and the two heeled in plum trees had been transplanted to a sunny spot next to the fence.
As we pulled into the transfer station someone was unloading a futon, neatly rolled and tied. "Look!" said J. "Isn't that on your want list?"
I am modestly famous in the neighborhood for that list. Almost everything that's ever been on it has appeared at the transfer station or on a tag sale table for mere pennies or has been donated by someone who is getting rid of the very thing I need. We unloaded the TV and shoved the futon in its place. It was destined to replace the old cushion on my outdoor swing which had flattened so much with use that it hardly provided any padding against the hard steel frame. I'd been looking for a used futon for months.
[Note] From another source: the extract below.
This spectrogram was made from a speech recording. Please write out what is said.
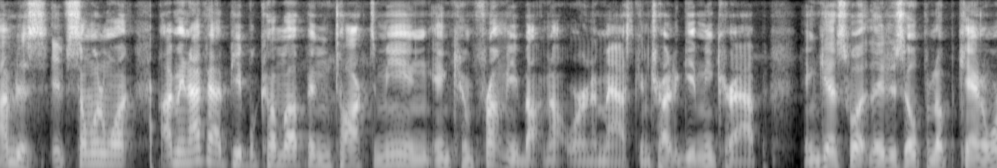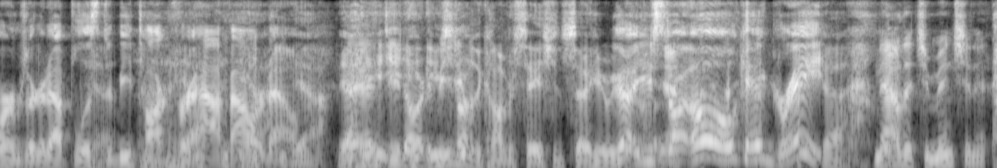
I'm just, if someone want, I mean, I've had people come up and talk to me and, and confront me about not wearing a mask and try to give me crap. And guess what? They just opened up a can of worms. They're going to have to listen to me talk for a half hour now. Yeah, yeah. And He- you know what I mean? started the conversation, so here we Yeah, go. you start. Oh, okay, great. Now that you mention it,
The mattress was much heavier than the TV, and unwieldy, but the two of us managed to jack it out of the car and sling it onto my outdoor swing. It was just the right length but hung to the ground front and back. I fetched scissors and we gutted the thing, removing a good two feet of stuffing. After tugging and pushing the remaining part into place, I stitched the cover back up and plopped down on my new cushion, delighted that I no longer could feel the steel bars at the back of my knees.
By the time the tent was up, the sun was sinking ever lower, it was suppertime, and I was hungry. I went back to the garden for the asparagus I'd seen earlier in the day, cut several stalks and plunked them in a cup of cold water until I'd showered and was ready to make a meal.